ITHACA, N.Y. -- Biologists at Cornell and Washington universities have genetically engineered and successfully field tested rice plants that resist some of the most destructive insects as well as salt and drought damage. Technology for the transgenic rice plants, which incorporates genes from potato plants to resist insect damage and genes from barley plants to make them salt-and drought-tolerant, will be given to developing countries under provisions of a Rockefeller Foundation grant. Rights to the technology, which potentially can reduce crops losses by billions of dollars each year, will be sold in developed countries such as the United States and Japan.

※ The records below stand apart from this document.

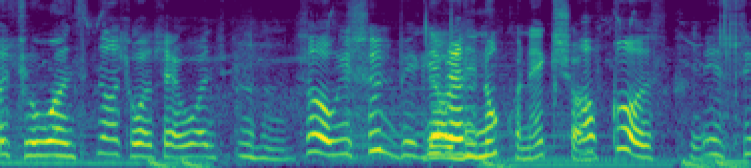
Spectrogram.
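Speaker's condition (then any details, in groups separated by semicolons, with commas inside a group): Cerebral palsy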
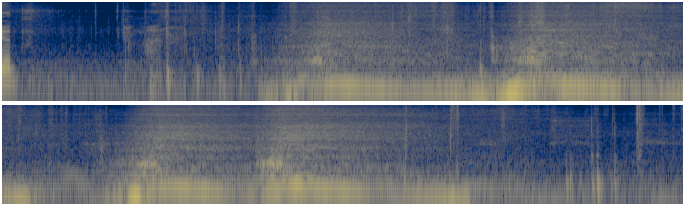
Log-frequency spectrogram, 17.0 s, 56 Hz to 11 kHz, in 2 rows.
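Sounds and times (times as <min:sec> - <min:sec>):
car engine revving: 0:03.0 - 0:15.8.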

Development of the insect-resistant rice, which was reported in the April 1996 issue of the journal Nature Biotechnology, marks the first time that useful genes were successfully transferred from a dicotyledonous plant, the potato, to rice, a monocotyedonous plant.

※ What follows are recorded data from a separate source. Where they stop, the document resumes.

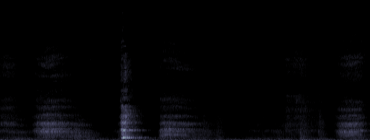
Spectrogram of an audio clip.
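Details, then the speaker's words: Girl gets hiccups during a hot pepper powder challenge, with mouth and throat pain: a single abrupt hiccup, a sudden involuntary catch of breath among quiet breaths. "I got a hiccup oh God the first time I did this I got hiccups too"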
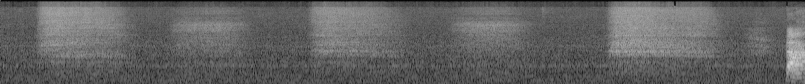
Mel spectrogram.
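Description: Deep, slow breathing during a runner's stretch in a ballet yoga fusion workout, with three audible inhale-exhale hisses spaced a couple of seconds apart, close and fairly soft, ending on a brief sharp noise.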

The potato genes cause rice plants to produce a protein that interferes with insects' digestive process whenever the plant is wounded by insects. Thus, insects such as the pink stem borer eat less, grow less quickly, and plant damage is reduced to tolerable levels. A barley gene enables rice plants to produce a protein that makes them salt- and drought-resistant so that they grow in saline conditions and recover quickly from dry conditions.

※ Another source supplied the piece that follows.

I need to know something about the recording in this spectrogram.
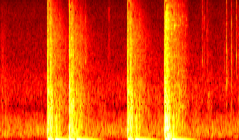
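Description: Gunshots ring out loudly, one after another.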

"These are capabilities that wild plants develop naturally over years of evolution, but we can't afford to wait for domestic rice varieties to evolve resistance to insect pests or drought," said Ray Wu, Cornell professor of biochemistry, molecular and cell biology, and leader of the international team that spliced other plant species' genes into rice. "Hundreds of millions of hungry people need this rice now, and the crop losses to insects, drought and increasing salinization of soils are devastating."